▶ _WHAT YOU NEED TO DO_:
What you write must be the lines from the one holding "I want this" through the final line of the records below, reproduced exactly, minus the pictures.

Records drawn from a dataset
Start of Block
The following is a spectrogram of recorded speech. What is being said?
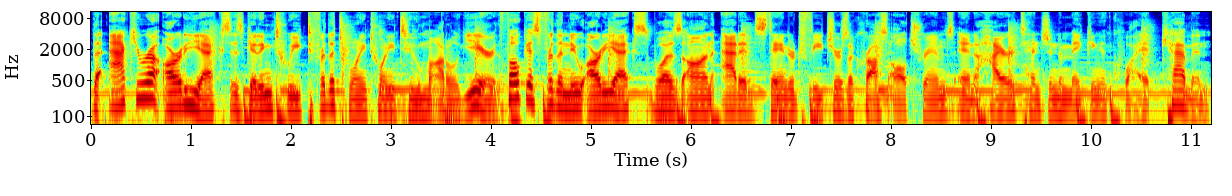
The Acura RDX is getting tweaked for the 2022 model year. The focus for the new RDX was on added standard features across all trims and a higher attention to making a quiet cabin.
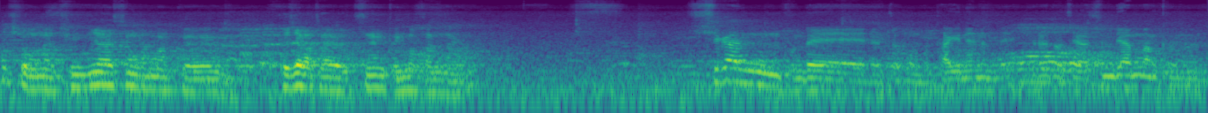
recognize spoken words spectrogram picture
혹시 오늘 준비하신 것만큼 교재가 잘 진행된 것 같나요? 시간 분배를 조금 못하긴 했는데 그래도 제가 준비한 만큼은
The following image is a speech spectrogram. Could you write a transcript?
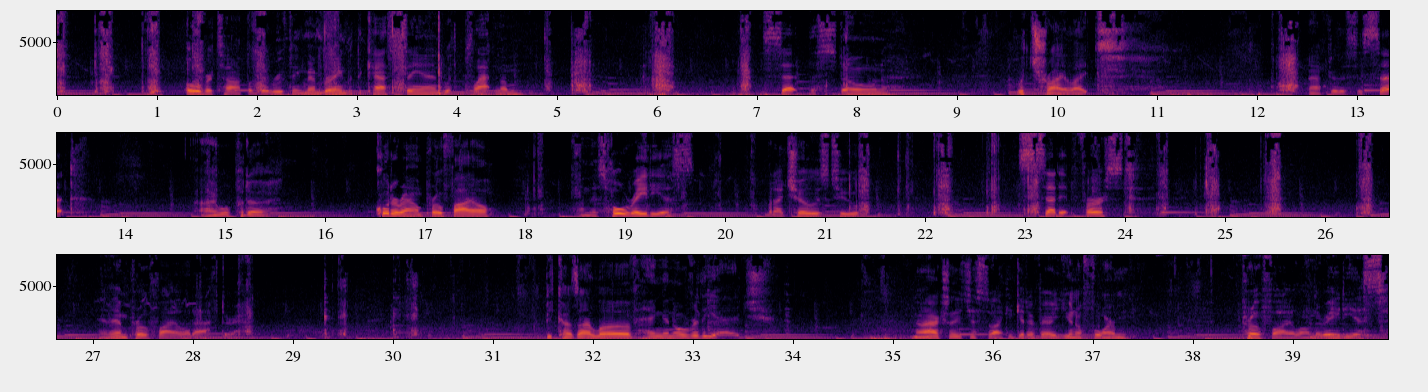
over top of the roofing membrane with the cast sand with platinum. Set the stone with Trilite. After this is set, I will put a quarter round profile on this whole radius, but I chose to set it first and then profile it after. Because I love hanging over the edge. No, actually, it's just so I could get a very uniform profile on the radius.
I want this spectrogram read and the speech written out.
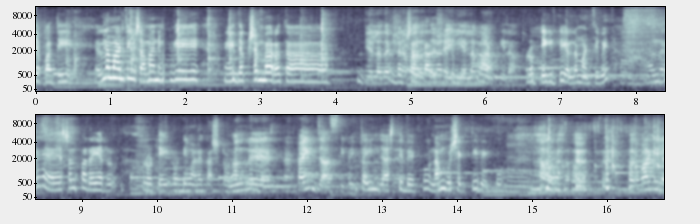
ಚಪಾತಿ ಎಲ್ಲ ಮಾಡ್ತೀವಿ. ಸಾಮಾನ್ಯವಾಗಿ ಈ ದಕ್ಷಿಣ ಭಾರತ ಎಲ್ಲ ದಕ್ಷಿಣ ಮಾಡ್ತೀರಾ? ರೊಟ್ಟಿ ಗಿಟ್ಟಿ ಎಲ್ಲ ಮಾಡ್ತೀವಿ. ಅಂದರೆ ಸ್ವಲ್ಪ ರೇರ್ ರೊಟ್ಟಿ ರೊಟ್ಟಿ ಮಾಡೋಕೆ ಅಷ್ಟು ಅಂದ್ರೆ ಟೈಮ್ ಜಾಸ್ತಿ ಬೇಕು. ಟೈಮ್ ಜಾಸ್ತಿ ಬೇಕು. ನಮಗೂ ಶಕ್ತಿ ಬೇಕು. ಪರವಾಗಿಲ್ಲ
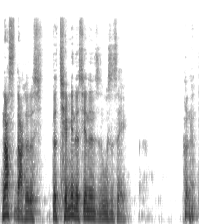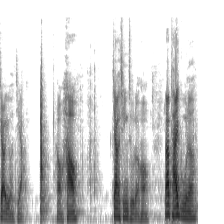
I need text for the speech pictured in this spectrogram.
纳斯达克的的前面的仙人指路是谁？叫油价，好好，这样清楚了哈。那台股呢？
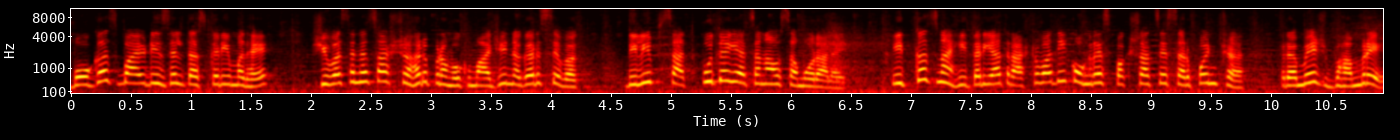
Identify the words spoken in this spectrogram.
बोगस बायोडिझेल तस्करीमध्ये शिवसेनेचा शहर प्रमुख माजी नगरसेवक दिलीप सातपुते याचं नाव समोर आलं आहे इतकंच नाही तर यात राष्ट्रवादी काँग्रेस पक्षाचे सरपंच रमेश भांबरे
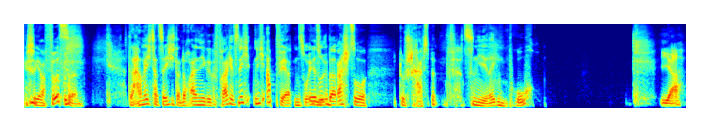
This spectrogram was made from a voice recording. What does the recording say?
Ich so, ja, 14. Da haben mich tatsächlich dann doch einige gefragt, jetzt nicht, nicht abwerten, so eher so überrascht, so, du schreibst mit einem 14-jährigen Buch? Ja.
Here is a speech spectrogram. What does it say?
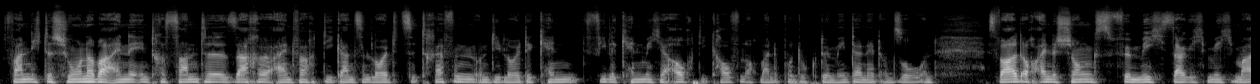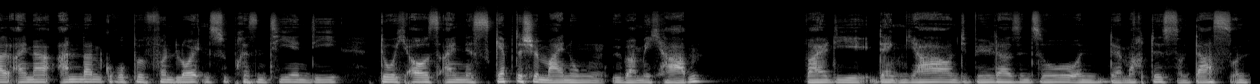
fand ich das schon aber eine interessante Sache, einfach die ganzen Leute zu treffen. Und die Leute kennen, viele kennen mich ja auch, die kaufen auch meine Produkte im Internet und so. Und es war halt auch eine Chance für mich, sage ich mich mal, einer anderen Gruppe von Leuten zu präsentieren, die durchaus eine skeptische Meinung über mich haben, weil die denken, ja, und die Bilder sind so und der macht das und das. Und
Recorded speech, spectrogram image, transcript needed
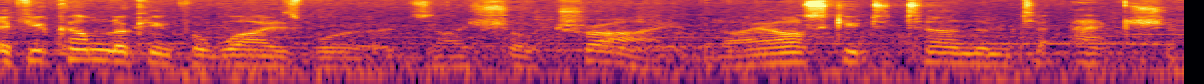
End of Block
▶ _WRITTEN REPLY_:
I want this spectrogram read and the speech written out.
ಚಪಾತಿ ಎಲ್ಲ ಮಾಡ್ತೀವಿ. ಸಾಮಾನ್ಯವಾಗಿ ಈ ದಕ್ಷಿಣ ಭಾರತ ಎಲ್ಲ ದಕ್ಷಿಣ ಮಾಡ್ತೀರಾ? ರೊಟ್ಟಿ ಗಿಟ್ಟಿ ಎಲ್ಲ ಮಾಡ್ತೀವಿ. ಅಂದರೆ ಸ್ವಲ್ಪ ರೇರ್ ರೊಟ್ಟಿ ರೊಟ್ಟಿ ಮಾಡೋಕೆ ಅಷ್ಟು ಅಂದ್ರೆ ಟೈಮ್ ಜಾಸ್ತಿ ಬೇಕು. ಟೈಮ್ ಜಾಸ್ತಿ ಬೇಕು. ನಮಗೂ ಶಕ್ತಿ ಬೇಕು. ಪರವಾಗಿಲ್ಲ
I need text for the speech pictured in this spectrogram.
纳斯达克的的前面的仙人指路是谁？叫油价，好好，这样清楚了哈。那台股呢？
Identify the words spoken in this spectrogram.
बोगस बायोडिझेल तस्करीमध्ये शिवसेनेचा शहर प्रमुख माजी नगरसेवक दिलीप सातपुते याचं नाव समोर आलं आहे इतकंच नाही तर यात राष्ट्रवादी काँग्रेस पक्षाचे सरपंच रमेश भांबरे
This spectrogram was made from a voice recording. What does the recording say?
Ich so, ja, 14. Da haben mich tatsächlich dann doch einige gefragt, jetzt nicht, nicht abwerten, so eher so überrascht, so, du schreibst mit einem 14-jährigen Buch? Ja.
Here is a speech spectrogram. What does it say?
fand ich das schon aber eine interessante Sache, einfach die ganzen Leute zu treffen. Und die Leute kennen, viele kennen mich ja auch, die kaufen auch meine Produkte im Internet und so. Und es war halt auch eine Chance für mich, sage ich mich mal, einer anderen Gruppe von Leuten zu präsentieren, die durchaus eine skeptische Meinung über mich haben, weil die denken, ja, und die Bilder sind so und der macht das und das. Und
Recorded speech, spectrogram image, transcript needed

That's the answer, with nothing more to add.